--- START ---

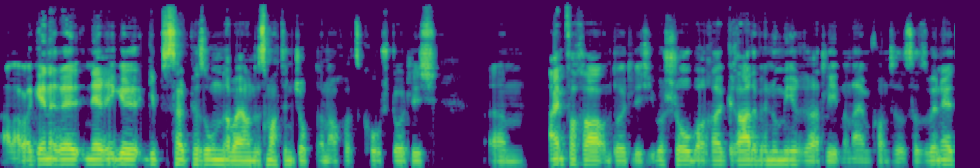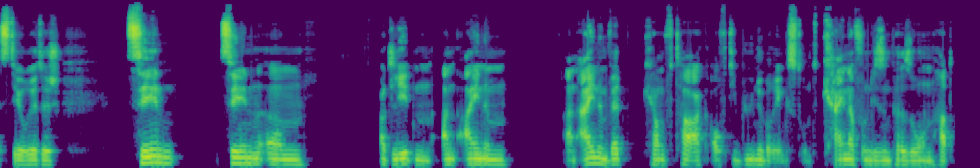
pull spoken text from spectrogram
Aber, aber generell, in der Regel gibt es halt Personen dabei und das macht den Job dann auch als Coach deutlich ähm, einfacher und deutlich überschaubarer, gerade wenn du mehrere Athleten an einem Contest hast. Also wenn du jetzt theoretisch zehn, zehn ähm, Athleten an einem, an einem Wettkampftag auf die Bühne bringst und keiner von diesen Personen hat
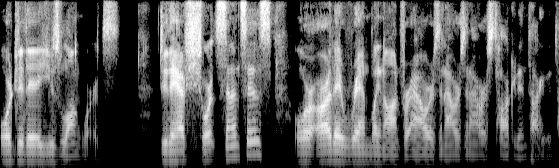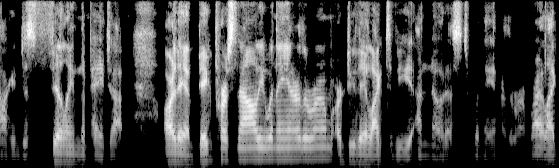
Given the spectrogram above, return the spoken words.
or do they use long words? Do they have short sentences or are they rambling on for hours and hours and hours talking and talking and talking just filling the page up? Are they a big personality when they enter the room or do they like to be unnoticed when they enter the room right? Like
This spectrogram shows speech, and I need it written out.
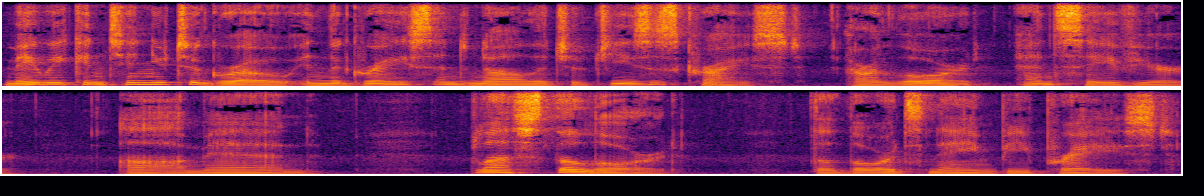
May we continue to grow in the grace and knowledge of Jesus Christ, our Lord and Savior. Amen. Bless the Lord. The Lord's name be praised.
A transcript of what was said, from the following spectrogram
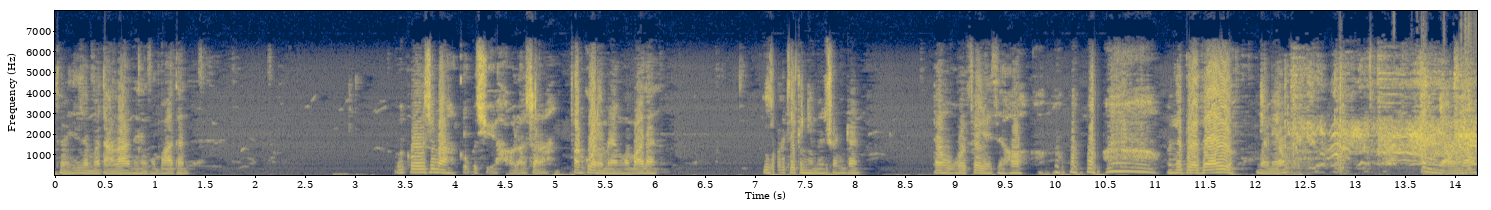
到底是怎么打烂的王八蛋？我过去吗？过不去。好了，算了，放过你们两个王八蛋。以后再跟你们算账。当我会飞的时候，我应该不会飞。鸟鸟，笨鸟鸟，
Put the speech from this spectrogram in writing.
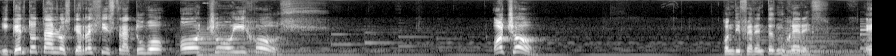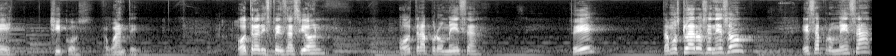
y que en total los que registra tuvo ocho hijos. Ocho. Con diferentes mujeres. Eh, chicos, aguanten. Otra dispensación, otra promesa. ¿Sí? ¿Estamos claros en eso? Esa promesa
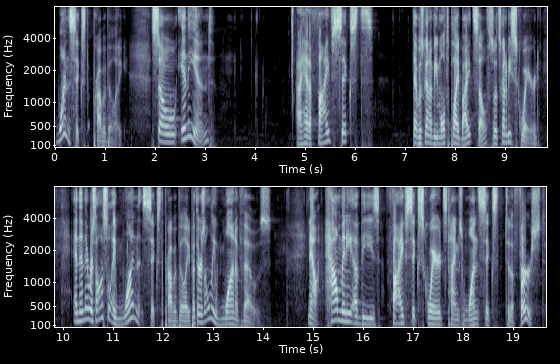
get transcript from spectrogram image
1 sixth probability. So in the end, I had a 5 sixths that was going to be multiplied by itself, so it's going to be squared. And then there was also a 1 sixth probability, but there's only one of those. Now, how many of these 5 6 squareds times 1 sixth to the first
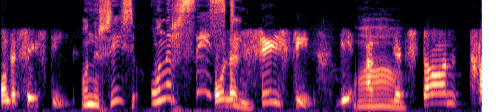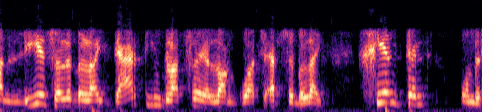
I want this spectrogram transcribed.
Onder 16 Onder 6 onder 16. onder 16 die Wow. dit staan gaan lees hulle beleid 13 bladsye lank WhatsApp se beleid. Geen kind onder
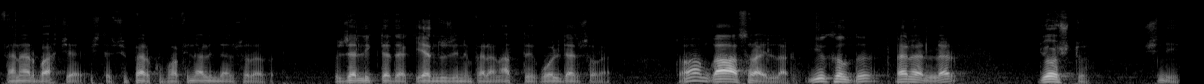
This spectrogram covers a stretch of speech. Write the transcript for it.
Fenerbahçe işte Süper Kupa finalinden sonra özellikle de Yenduzi'nin falan attığı golden sonra tamam Galatasaraylılar yıkıldı, Fenerliler coştu. Şimdi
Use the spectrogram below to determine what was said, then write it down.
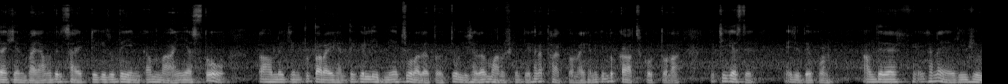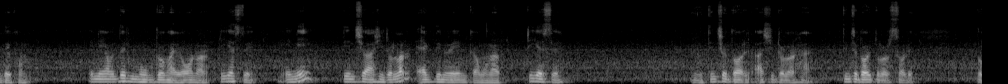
দেখেন ভাই, আমাদের সাইড থেকে যদি ইনকাম নাই আসতো, তাহলে কিন্তু তারা এখান থেকে লিভ নিয়ে চলে যেত। চল্লিশ হাজার মানুষ কিন্তু এখানে থাকতো না, এখানে কিন্তু কাজ করতো না। তো ঠিক আছে, এই যে দেখুন, আমাদের এখানে রিভিউ দেখুন। ইনি আমাদের মুগ্ধ ভাই ওনার ঠিক আছে? ইনি তিনশো আশি ডলার একদিনের ইনকাম ওনার, ঠিক আছে? তিনশো দশ আশি ডলার হ্যাঁ তিনশো দশ ডলার সরি তো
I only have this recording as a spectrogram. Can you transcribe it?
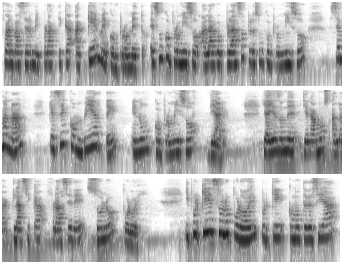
cuál va a ser mi práctica, a qué me comprometo. Es un compromiso a largo plazo, pero es un compromiso semanal que se convierte en un compromiso diario. Y ahí es donde llegamos a la clásica frase de solo por hoy. ¿Y por qué solo por hoy? Porque, como te decía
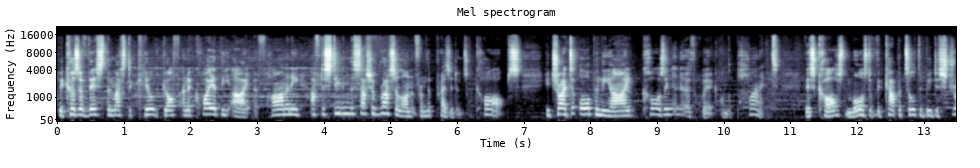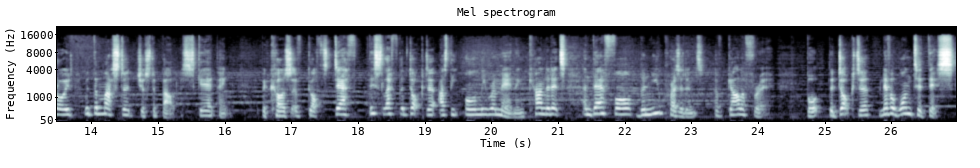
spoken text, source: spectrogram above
Because of this, the Master killed Goth and acquired the Eye of Harmony after stealing the sash of Rassilon from the President's corpse. He tried to open the eye, causing an earthquake on the planet. This caused most of the capital to be destroyed, with the Master just about escaping. Because of Goth's death, this left the Doctor as the only remaining candidate, and therefore the new president of Gallifrey. But the Doctor never wanted this,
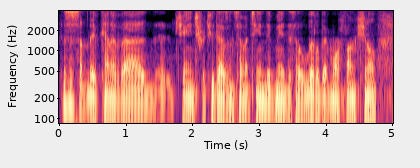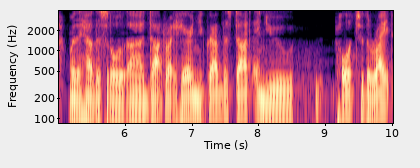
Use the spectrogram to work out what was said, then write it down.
this is something they've kind of uh, changed for 2017. They've made this a little bit more functional where they have this little uh, dot right here and you grab this dot and you pull it to the right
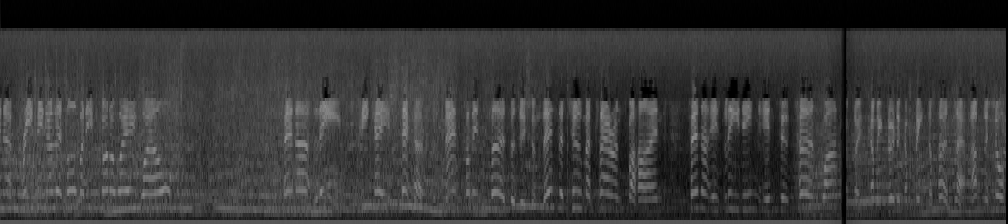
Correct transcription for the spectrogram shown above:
Senna creeping a little, but he's got away well. Senna leads. Piquet second. Mansell in third position. Then the two McLarens behind. Senna is leading into turn one. Coming through to complete the first lap. Up the short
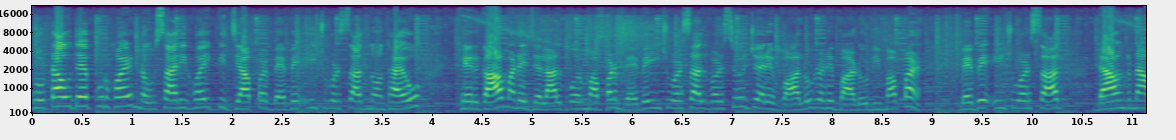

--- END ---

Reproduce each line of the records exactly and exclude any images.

pull spoken text from spectrogram
Aber, aber generell, in der Regel gibt es halt Personen dabei und das macht den Job dann auch als Coach deutlich ähm, einfacher und deutlich überschaubarer, gerade wenn du mehrere Athleten an einem Contest hast. Also wenn du jetzt theoretisch zehn, zehn ähm, Athleten an einem, an einem Wettkampftag auf die Bühne bringst und keiner von diesen Personen hat
Given the spectrogram above, return the spoken words.
or do they use long words? Do they have short sentences or are they rambling on for hours and hours and hours talking and talking and talking just filling the page up? Are they a big personality when they enter the room or do they like to be unnoticed when they enter the room right? Like
This spectrogram shows speech, and I need it written out.
May we continue to grow in the grace and knowledge of Jesus Christ, our Lord and Savior. Amen. Bless the Lord. The Lord's name be praised.
A transcript of what was said, from the following spectrogram
到底是怎么打烂的王八蛋？我过去吗？过不去。好了，算了，放过你们两个王八蛋。以后再跟你们算账。当我会飞的时候，我应该不会飞。鸟鸟，笨鸟鸟，
Put the speech from this spectrogram in writing.
y que en total los que registra tuvo ocho hijos. Ocho. Con diferentes mujeres. Eh, chicos, aguanten. Otra dispensación, otra promesa. ¿Sí? ¿Estamos claros en eso? Esa promesa
get transcript from spectrogram image
1 sixth probability. So in the end, I had a 5 sixths that was going to be multiplied by itself, so it's going to be squared. And then there was also a 1 sixth probability, but there's only one of those. Now, how many of these 5 6 squareds times 1 sixth to the first
I want this spectrogram transcribed.
Onder 16 Onder 6 onder 16. onder 16 die Wow. dit staan gaan lees hulle beleid 13 bladsye lank WhatsApp se beleid. Geen kind onder
This spectrogram covers a stretch of speech. Write the transcript for it.
Fenerbahçe işte Süper Kupa finalinden sonra özellikle de Yenduzi'nin falan attığı golden sonra tamam Galatasaraylılar yıkıldı, Fenerliler coştu. Şimdi
Use the spectrogram below to determine what was said, then write it down.
দেখেন ভাই, আমাদের সাইড থেকে যদি ইনকাম নাই আসতো, তাহলে কিন্তু তারা এখান থেকে লিভ নিয়ে চলে যেত। চল্লিশ হাজার মানুষ কিন্তু এখানে থাকতো না, এখানে কিন্তু কাজ করতো না। তো ঠিক আছে, এই যে দেখুন, আমাদের এখানে রিভিউ দেখুন। ইনি আমাদের মুগ্ধ ভাই ওনার ঠিক আছে? ইনি তিনশো আশি ডলার একদিনের ইনকাম ওনার, ঠিক আছে? তিনশো দশ আশি ডলার হ্যাঁ তিনশো দশ ডলার সরি তো
I only have this recording as a spectrogram. Can you transcribe it?
cuál va a ser mi práctica, a qué me comprometo. Es un compromiso a largo plazo, pero es un compromiso semanal que se convierte en un compromiso diario. Y ahí es donde llegamos a la clásica frase de solo por hoy. ¿Y por qué solo por hoy? Porque, como te decía
spoken text, source: spectrogram above
Because of this, the Master killed Goth and acquired the Eye of Harmony after stealing the sash of Rassilon from the President's corpse. He tried to open the eye, causing an earthquake on the planet. This caused most of the capital to be destroyed, with the Master just about escaping. Because of Goth's death, this left the Doctor as the only remaining candidate, and therefore the new president of Gallifrey. But the Doctor never wanted this,
Use the spectrogram to work out what was said, then write it down.
this is something they've kind of uh, changed for 2017. They've made this a little bit more functional where they have this little uh, dot right here and you grab this dot and you pull it to the right
Correct transcription for the spectrogram shown above:
Senna creeping a little, but he's got away well. Senna leads. Piquet second. Mansell in third position. Then the two McLarens behind. Senna is leading into turn one. Coming through to complete the first lap. Up the short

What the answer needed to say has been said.